    Note: Bullet is stuck in the barrel. 

    The Enfield Pattern 1853 rifle-musket (also known as the Pattern 1853 Enfield, P53 Enfield, and Enfield rifle-musket) was a .577 calibre Minié-type muzzle-loading rifle-musket, used by the British Empire from 1853 to 1867, after which many Enfield 1853 rifle-muskets were converted to (and replaced in service by) the cartridge-loaded Snider-Enfield rifle.  Just over 500,000 Pattern 1853 muskets were purchased / imported by the US Ordnance Department during the Civil War.

    The term “rifle-musket” originally referred to muskets with the smooth-bored barrels replaced with rifled barrels. The length of the barrels were unchanged, allowing the weapons to be fired by rank, since a long rifle was necessary to enable the muzzles of the second rank of soldiers to project beyond the faces of the men in front. The weapon would also be sufficiently long when fitted with a bayonet to be effective against cavalry. Such guns manufactured with rifled barrels, muzzle loading, single shot, and utilizing the same firing mechanism, also came to be called rifle-muskets.

    The 39 in (99 cm) barrel had three grooves, with a 1:78 rifling twist, and was fastened to the stock with three metal bands, so that the rifle was often called a "three band" model.

    The rifle's cartridges contained 68 grains (4.4 g) of black powder, and the ball was typically a 530-grain (34 g) Pritchett or a Burton-Minié, which would be driven out at about 850 to 900 feet (259 - 274m) per second. It was developed by William Pritchett in the 1850s.

    The Enfield’s adjustable ladder rear sight had steps for 100 yards (91 m) – the default or “battle sight” range  – 200 yards (180 m), 300 yards (270 m), and 400 yards (370 m). For distances beyond that, an adjustable flip-up blade sight was graduated (depending on the model and date of manufacture) from 900 yards (820 m) to 1,250 yards (1,140 m). British soldiers were trained to hit a target 6 feet (180 cm) by 2 feet (61 cm) – with a 2 feet (61 cm) diameter bull's eye, counting 2 points – out to 600 yards (550 m). The target used from 650 yards (590 m) to 900 yards (820 m) had a 3 feet (91 cm) bull's eye, with any man scoring 7 points with 20 rounds at that range being designated a marksman.

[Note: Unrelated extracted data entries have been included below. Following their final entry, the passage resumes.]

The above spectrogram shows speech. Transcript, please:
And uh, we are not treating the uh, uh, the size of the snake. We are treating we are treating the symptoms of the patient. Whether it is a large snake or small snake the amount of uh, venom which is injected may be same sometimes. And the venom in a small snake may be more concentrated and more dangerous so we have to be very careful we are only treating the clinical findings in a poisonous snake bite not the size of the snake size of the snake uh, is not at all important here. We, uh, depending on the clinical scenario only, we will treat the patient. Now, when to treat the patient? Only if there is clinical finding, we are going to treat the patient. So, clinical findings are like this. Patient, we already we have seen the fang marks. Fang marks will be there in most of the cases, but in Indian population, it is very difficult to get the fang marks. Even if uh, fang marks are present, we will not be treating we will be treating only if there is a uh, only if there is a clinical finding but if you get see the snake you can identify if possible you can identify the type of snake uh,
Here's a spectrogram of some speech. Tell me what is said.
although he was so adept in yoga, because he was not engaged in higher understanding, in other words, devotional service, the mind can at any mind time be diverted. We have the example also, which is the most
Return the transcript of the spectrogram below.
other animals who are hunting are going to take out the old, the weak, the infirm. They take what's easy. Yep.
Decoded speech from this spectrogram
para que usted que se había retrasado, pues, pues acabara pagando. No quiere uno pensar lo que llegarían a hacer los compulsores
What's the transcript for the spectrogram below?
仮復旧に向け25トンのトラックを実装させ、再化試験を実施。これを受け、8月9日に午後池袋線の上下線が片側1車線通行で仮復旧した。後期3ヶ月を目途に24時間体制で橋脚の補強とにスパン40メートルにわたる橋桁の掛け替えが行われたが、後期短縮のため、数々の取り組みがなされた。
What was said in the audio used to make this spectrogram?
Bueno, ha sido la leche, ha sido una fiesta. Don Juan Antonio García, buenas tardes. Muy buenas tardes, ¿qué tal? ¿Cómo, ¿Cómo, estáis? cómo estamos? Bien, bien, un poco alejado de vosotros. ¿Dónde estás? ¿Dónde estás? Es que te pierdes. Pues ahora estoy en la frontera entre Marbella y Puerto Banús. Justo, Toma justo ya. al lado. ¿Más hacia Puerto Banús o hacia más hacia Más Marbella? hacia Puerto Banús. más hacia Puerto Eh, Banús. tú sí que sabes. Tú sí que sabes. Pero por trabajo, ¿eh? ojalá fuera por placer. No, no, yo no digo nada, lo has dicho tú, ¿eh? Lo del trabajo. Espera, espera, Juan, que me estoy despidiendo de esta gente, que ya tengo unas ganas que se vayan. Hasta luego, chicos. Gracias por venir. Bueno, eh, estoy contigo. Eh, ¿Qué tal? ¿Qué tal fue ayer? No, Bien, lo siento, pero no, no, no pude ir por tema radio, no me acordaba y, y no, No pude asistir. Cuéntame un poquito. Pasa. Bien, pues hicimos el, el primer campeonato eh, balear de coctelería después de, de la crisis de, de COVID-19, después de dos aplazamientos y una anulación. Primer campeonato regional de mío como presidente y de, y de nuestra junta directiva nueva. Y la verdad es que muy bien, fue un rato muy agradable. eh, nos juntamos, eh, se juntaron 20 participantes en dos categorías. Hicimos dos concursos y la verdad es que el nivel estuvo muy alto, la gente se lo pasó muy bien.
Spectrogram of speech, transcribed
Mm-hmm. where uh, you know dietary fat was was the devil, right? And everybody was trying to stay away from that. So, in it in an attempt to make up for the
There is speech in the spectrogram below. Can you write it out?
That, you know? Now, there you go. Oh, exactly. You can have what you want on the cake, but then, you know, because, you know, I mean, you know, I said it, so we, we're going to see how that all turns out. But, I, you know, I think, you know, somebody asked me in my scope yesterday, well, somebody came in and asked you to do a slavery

    The Enfield 1853 rifle-musket was also used by both the North and the South in the American Civil War, and was the second most widely used infantry weapon in the war, surpassed only by the Springfield Model 1861 Rifled Musket. The Confederates imported more Enfields during the course of the war than any other small arm, buying from private contractors and gun runners. It has been estimated that over 900,000 P53 Enfields were imported to America and saw service in every major engagement from the Battle of Shiloh (April, 1862) and the Siege of Vicksburg (May 1863), to the final battles of 1865. The gun was highly sought after in the Confederate ranks. According to a survey taken by British officials during the early stages of war on the arms of the Western Confederate Forces, nearly 70% were armed with smoothbore arms, such as the Model 1842 Springfield, among others. Later in the war the same survey was taken, they found that more than 75% had attained a rifle and most being the Pattern 1853 Enfield.

    Inventory Number: RIF 002